_TASK INSTRUCTIONS_
Write the data out again exactly, with every picture removed.

-----

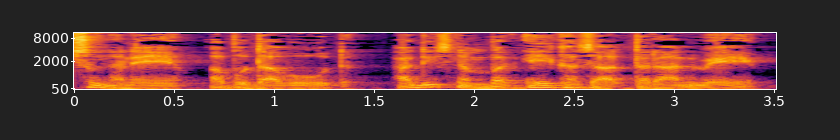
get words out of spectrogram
سننے ابو داود، حدیث نمبر ایک ہزار ترانوے۔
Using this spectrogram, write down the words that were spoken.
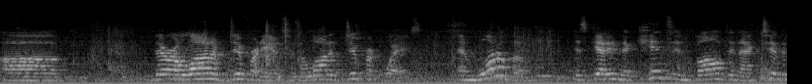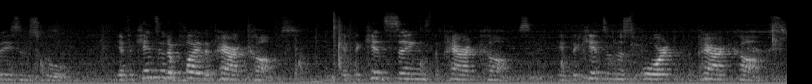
Uh, there are a lot of different answers, a lot of different ways. And one of them is getting the kids involved in activities in school. If the kid's at a play, the parent comes. If the kid sings, the parent comes. If the kid's in the sport, the parent comes.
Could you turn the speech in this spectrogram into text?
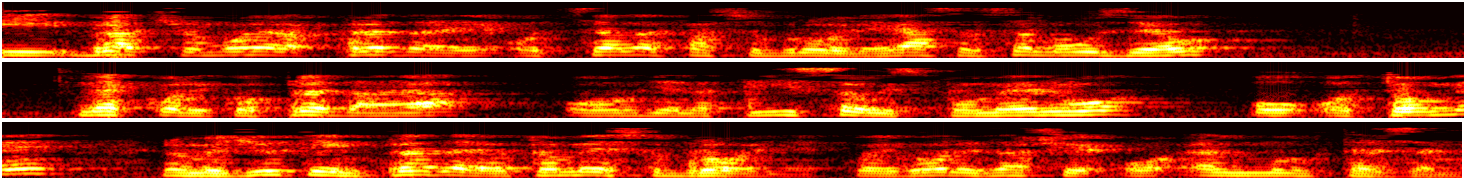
i, braćo moja, predaje od Selefa su brojne. Ja sam samo uzeo nekoliko predaja ovdje napisao i spomenuo o, o tome, no međutim predaje o tome su brojne, koje govore znači o El Multezemu.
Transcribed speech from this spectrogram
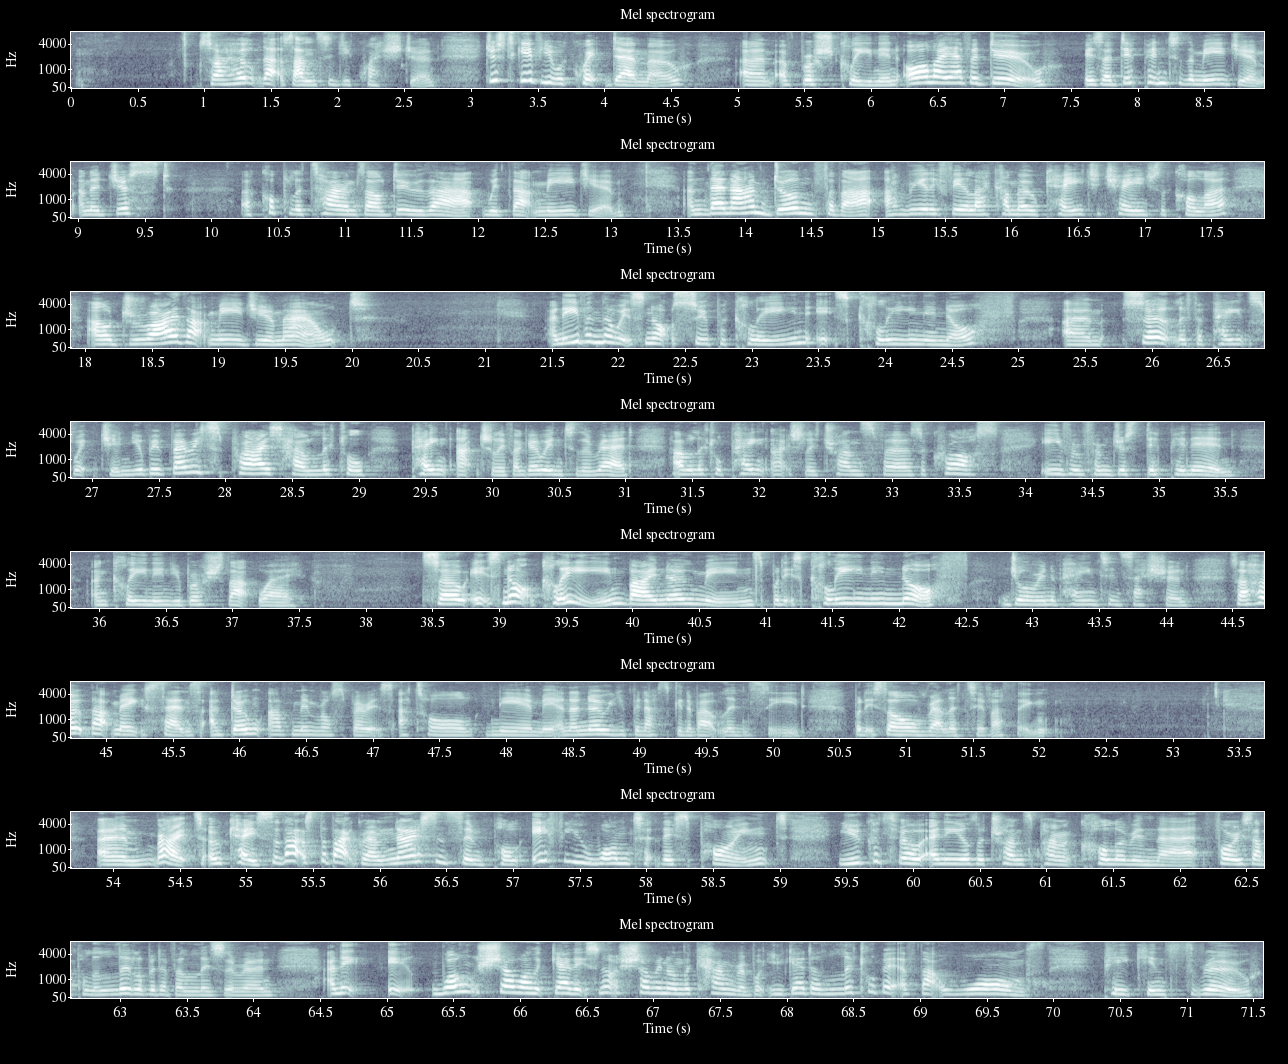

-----

_RESPONSE FOR THIS EXERCISE_
get words out of spectrogram
سننے ابو داود، حدیث نمبر ایک ہزار ترانوے۔
Using this spectrogram, write down the words that were spoken.
Uh, there are a lot of different answers, a lot of different ways. And one of them is getting the kids involved in activities in school. If the kid's at a play, the parent comes. If the kid sings, the parent comes. If the kid's in the sport, the parent comes.
Could you turn the speech in this spectrogram into text?
i, braćo moja, predaje od Selefa su brojne. Ja sam samo uzeo nekoliko predaja ovdje napisao i spomenuo o, o tome, no međutim predaje o tome su brojne, koje govore znači o El Multezemu.
Transcribed speech from this spectrogram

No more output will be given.